You are going to argue with your kids. You are going to watch them arguing with each other. You cannot stop this from happening and nor is it a sign that you are doing something wrong as a parent if your children spend the whole day bickering with each other. They just do that sometimes. Because, you know, they’re human beings.
But setting an expectation that children won’t argue is bound to set everybody up for disappointment. Just like setting up expectations for learning maths between 9:00 and 10:00 is not going to help anyone who just happens to be thinking about dragons and fairies at 9:00.
The most important tool you need at this time of social flux and uncertainty, is the ability to trust in your children. In trusting in the natural curiosity to learn we have watched children in our forest school discover and grow from the most unexpected places, and your children will too.
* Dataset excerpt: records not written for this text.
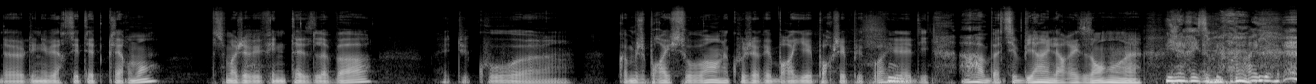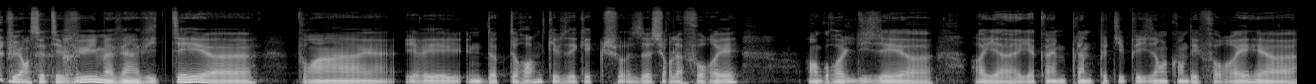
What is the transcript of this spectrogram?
de l'université de Clermont. Parce que moi, j'avais fait une thèse là-bas. Et du coup, euh, comme je braille souvent, un coup j'avais braillé pour je sais plus quoi, il Mm. a dit Ah, bah c'est bien, il a raison. euh. Il a raison, il braille. Puis on s'était vu, il m'avait invité euh, pour un. Il y avait une doctorante qui faisait quelque chose sur la forêt. En gros, elle disait euh, Ah, il y, a, il y a quand même plein de petits paysans qui ont des forêts. euh,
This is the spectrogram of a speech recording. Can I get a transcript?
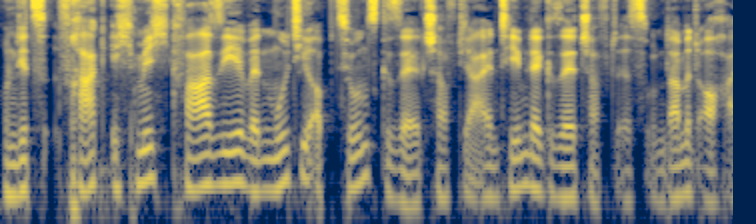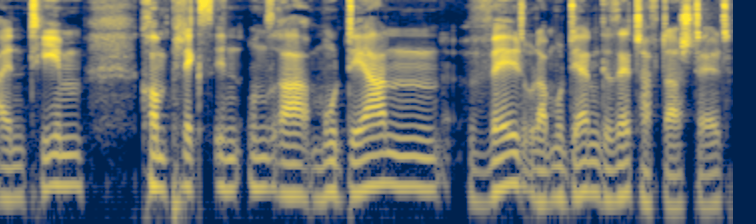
Und jetzt frage ich mich quasi, wenn Multi-Optionsgesellschaft ja ein Thema der Gesellschaft ist und damit auch ein Themenkomplex in unserer modernen Welt oder modernen Gesellschaft darstellt,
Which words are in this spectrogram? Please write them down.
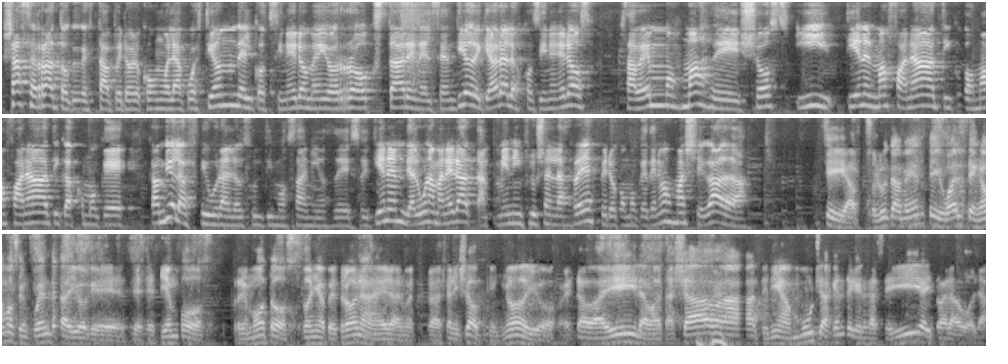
Ya hace rato que está, pero como la cuestión del cocinero medio rockstar, en el sentido de que ahora los cocineros sabemos más de ellos y tienen más fanáticos, más fanáticas, como que cambió la figura en los últimos años de eso. Y tienen, de alguna manera, también influyen las redes, pero como que tenemos más llegada. Sí, absolutamente. Igual tengamos en cuenta, digo, que desde tiempos remotos, Doña Petrona era nuestra Janis Joplin, ¿no? Digo, estaba ahí, la batallaba, tenía mucha gente que la seguía y toda la bola.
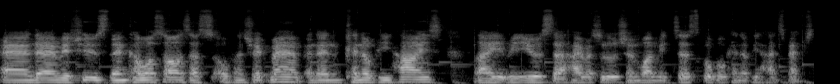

Trust that they will fill their days with creativity and expression and ideas and inventions without you dictating what they should be doing every hour of the day. Of course you will need to facilitate those opportunities, but for the most part that will mean tearing off bits of tape when requested and being willing to look the other way when they’re attaching toilet paper rolls to the ceiling, not making ‘suggestions’ or directing their play.
Trust that they will learn the things they need to learn to get themselves through the day, whether that’s learning to count change so that they can play Monopoly or learning to multiply fractions so that they can make a triple batch of brownies. So much of what is ‘taught’ in school (particularly when it’s taught to a schedule and not revisited except on one end of unit test and anyway, how many kids do you know that can’t actually tell the time or count back change even though they’ve been going to school for 5 days a week for literally YEARS) can be learned simply by taking part in life; it truly isn’t necessary to force this stuff into their heads.
Trust that they are learning even when they are bickering. They’re learning to explore the boundaries of other people’s tolerance, they’re learning to negotiate and they’re learning about the consequences of one person refusing to compromise. And maybe they’re learning what happens when you hit someone in the top of the head with the claw of a hammer. Take the opportunity, even right in the middle of the storm, to try to see what they are going to learn from that disagreement and then talk about that with them later. Children don’t need to be told not to fight – they need to be helped to see how to fight better so that, as they age, they can focus their frustrations on sensible things like climate change and social justice.
Trust that your children will flourish and grow in an environment filled with trust. Know that your child is an innately creative and imaginative creature who will, when given the space and time, put their powers to use to be creative and imaginative with their time. Believe that all that is good and necessary in this world will come from modelling kindness, patience, passion and empathy.
Trust that if you invest in freedom and trust over the next few months, you will have taught your kids far more of value than you ever would have by sitting them in front of an educational computer game.
Ditch the schedules and give your children the gift of freedom for the coming months. They deserve it. You deserve it. And you’ll all be a lot happier in the end.